§ EXCERPTED DATA:
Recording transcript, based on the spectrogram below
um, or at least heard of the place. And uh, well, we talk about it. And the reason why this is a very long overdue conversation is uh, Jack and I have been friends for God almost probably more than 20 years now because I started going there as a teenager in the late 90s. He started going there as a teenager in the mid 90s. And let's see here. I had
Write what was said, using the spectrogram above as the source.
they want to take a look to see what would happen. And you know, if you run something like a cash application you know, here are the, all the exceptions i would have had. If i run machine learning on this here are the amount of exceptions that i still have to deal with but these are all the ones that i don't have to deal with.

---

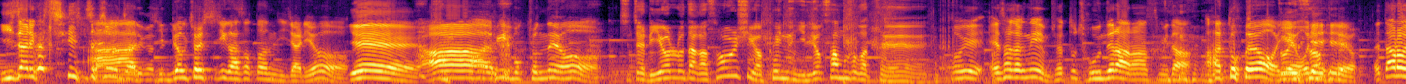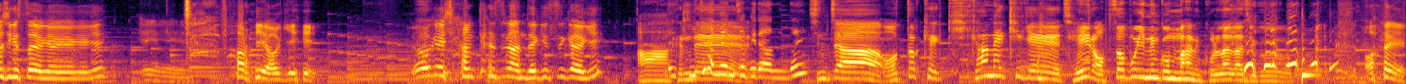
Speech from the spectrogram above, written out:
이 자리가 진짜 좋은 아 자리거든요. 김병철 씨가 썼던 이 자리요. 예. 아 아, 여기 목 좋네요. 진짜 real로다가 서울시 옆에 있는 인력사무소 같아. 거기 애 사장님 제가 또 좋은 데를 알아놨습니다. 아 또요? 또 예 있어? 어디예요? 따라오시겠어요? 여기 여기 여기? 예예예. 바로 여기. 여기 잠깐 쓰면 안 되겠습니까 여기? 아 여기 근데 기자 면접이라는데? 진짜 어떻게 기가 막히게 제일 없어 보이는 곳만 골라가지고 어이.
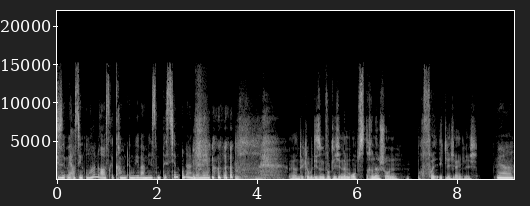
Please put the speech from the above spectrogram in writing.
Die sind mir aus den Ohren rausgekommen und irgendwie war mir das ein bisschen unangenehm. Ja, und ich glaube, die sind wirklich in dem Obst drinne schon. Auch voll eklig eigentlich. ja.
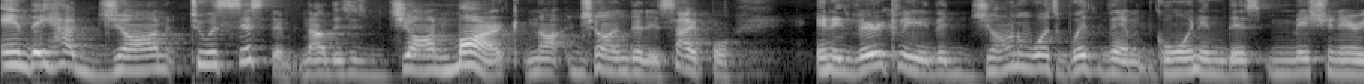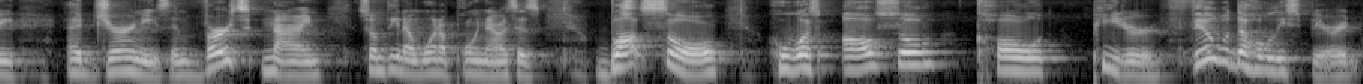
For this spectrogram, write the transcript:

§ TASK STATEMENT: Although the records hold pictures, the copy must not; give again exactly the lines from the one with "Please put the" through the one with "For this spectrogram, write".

§ TASK OUTPUT:
Please put the speech from the above spectrogram in writing.
Die sind mir aus den Ohren rausgekommen und irgendwie war mir das ein bisschen unangenehm. Ja, und ich glaube, die sind wirklich in dem Obst drinne schon. Auch voll eklig eigentlich. ja.
For this spectrogram, write the transcript:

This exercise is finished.